I have distinct memories of the day of the meeting. I was asked to attend, since undoubtedly there was the potential for a large media response.
The owners began to file into Donovan’s office sitting at his large conference table. Then, L. Stanley “Buddy” Berenson made the familiar walk upstairs to Donovan’s 2nd floor office, which was his Conference Room during his reign. When I saw him, I greeted him with a smile and we shook hands, knowing how tough this had to be for him.
Buddy, son Richard, and I met for lunch occasionally back in those days as I maintained my close friendship with both of them after they left World Jai-Alai. I always appreciated their kindness toward me and giving me the start in my Jai-Alai career.
Then, the other owners saw Buddy and greeted him warmly. As Donovan approached and reached out his hand, I wondered if Buddy would actually shake it. As painful as I’m sure it was for him, he quickly shook it and sat down right next to me.
Donovan, being the president of the largest Jai-Alai company and host of the meeting, spoke first. “We all know this “association” is leading to a player’s union,” he said. “There is no way I’m going to negotiate anything with Ricky Lasa.”
The other fronton owners nodded their heads in agreement. Art Sylvester, Palm Beach’s colorful owner, said that he had a friendly relationship with his players. “Maybe an association is all they want?” he said.
Berenson and the Connecticut frontons were ardently opposed to a player’s association. “Connecticut is a union state. I guarantee you this is going to lead to a strike,” Buddy said. I noticed, probably for the first time ever, Donovan wholeheartedly agreeing with Berenson.
Then, Dick Donovan told them he had invited Jesse Hogg, managing partner of a law firm that specialized in labor disputes, to speak to the group.
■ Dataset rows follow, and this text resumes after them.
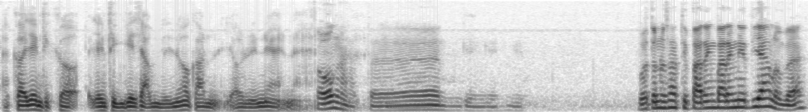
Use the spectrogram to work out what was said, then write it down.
Aku yang digo yang tinggi sak dino kan ya ini enak. Oh, ngaten. Nggih, nggih, nggih. Mboten usah diparing-paring nih tiang lho, Mbah.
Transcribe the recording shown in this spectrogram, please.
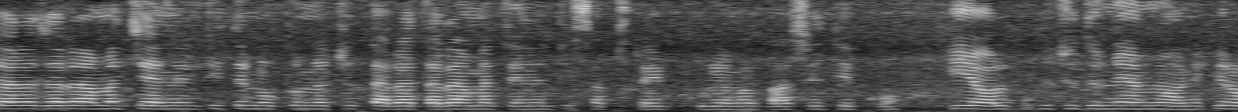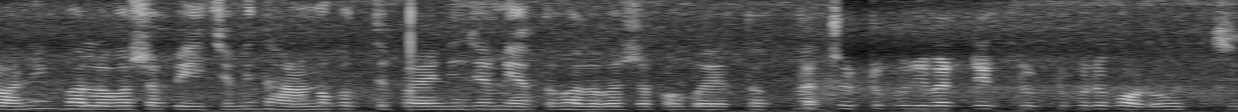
যারা যারা আমার চ্যানেলটিতে নতুন আছো, তারা তারা আমার চ্যানেলটি সাবস্ক্রাইব করে আমার পাশে থেকো। এই অল্প কিছু দিনে আমি অনেকের অনেক ভালোবাসা পেয়েছি। আমি ধারণা করতে পারিনি যে আমি এত ভালোবাসা পাবো, এত আমার ছোট্ট পরিবারটা একটু একটু করে বড় হচ্ছে।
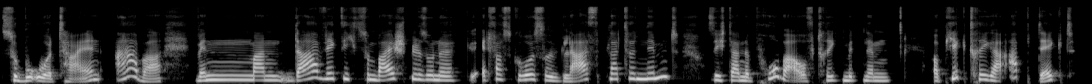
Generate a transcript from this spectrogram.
zu beurteilen. Aber wenn man da wirklich zum Beispiel so eine etwas größere Glasplatte nimmt, sich da eine Probe aufträgt mit einem Objektträger abdeckt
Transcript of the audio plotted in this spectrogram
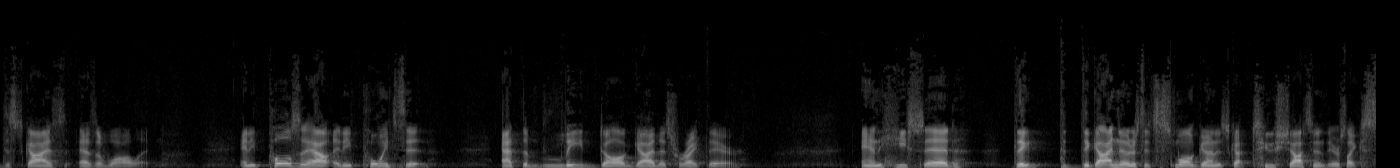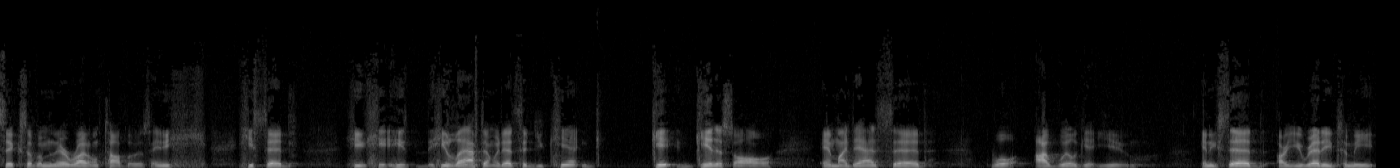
disguised as a wallet. And he pulls it out and he points it at the lead dog guy that's right there. And he said, the, the, the, guy noticed it's a small gun. It's got two shots in it. There's like six of them, and they're right on top of us. And he, he said, he, he, he, he laughed at my dad, said, You can't get, get us all. And my dad said, Well, I will get you. And he said, Are you ready to meet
Dick said he felt Hogg should represent all the frontons not only to save money, but to speak as one voice. Hogg entered the office.
Jesse Hogg looked like his name. He was a big, burly guy that had a friendly demeanor, but a certain toughness about him. After being introduced, Hogg discussed his view of the situation.
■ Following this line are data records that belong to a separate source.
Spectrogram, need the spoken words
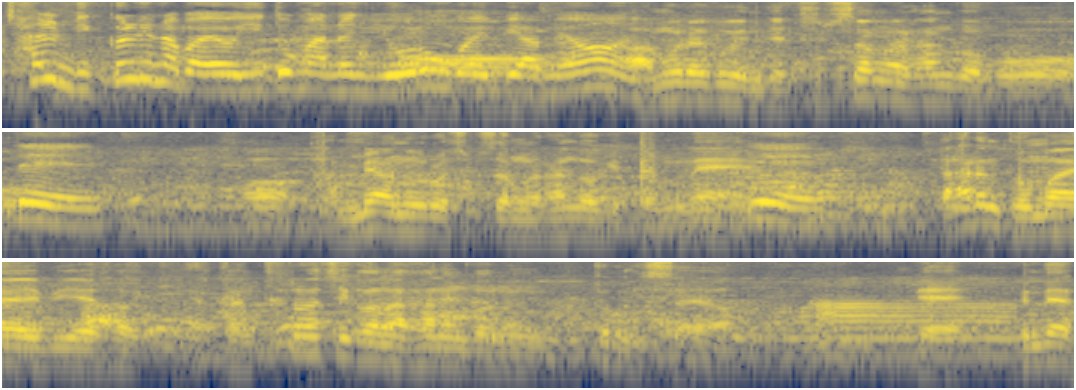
잘 미끌리나 봐요. 이 도마는 이런 거에 어, 비하면. 아무래도 이제 집성을 한 거고 네. 어, 단면으로 집성을 한 거기 때문에 예. 다른 도마에 비해서 약간 틀어지거나 하는 거는 조금 있어요. 아. 예. 근데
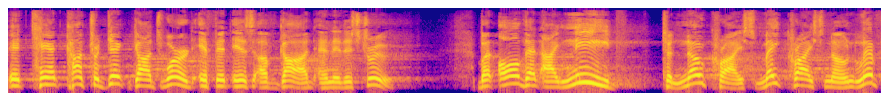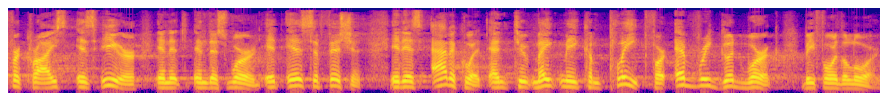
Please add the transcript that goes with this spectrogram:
it can't contradict God's Word if it is of God and it is true. But all that I need to know Christ, make Christ known, live for Christ is here in it, in this word. It is sufficient. It is adequate and to make me complete for every good work before the Lord.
“The players had probably applied to the National Labor Relations Board (NLRB) to certify their association. This was tantamount to becoming a union. We can oppose certification,” said Hogg. “There are reasons the NLRB does not have jurisdiction in this matter. The state regulates this industry, not the federal government,” he went on to say.
But, his closing statement to the group still rings in my mind. “We will sue on the jurisdictional issue,” he said. “We will delay and delay. The players will eventually give up. They will never have a union,” he concluded.
With those comforting words, the meeting adjourned. The Florida frontons agreed to hire the Hogg firm. The Connecticut frontons decided on separate representation. Both were determined to see Hogg’s words become a reality. “The players will never have a union.” A drip, a spark, and …..!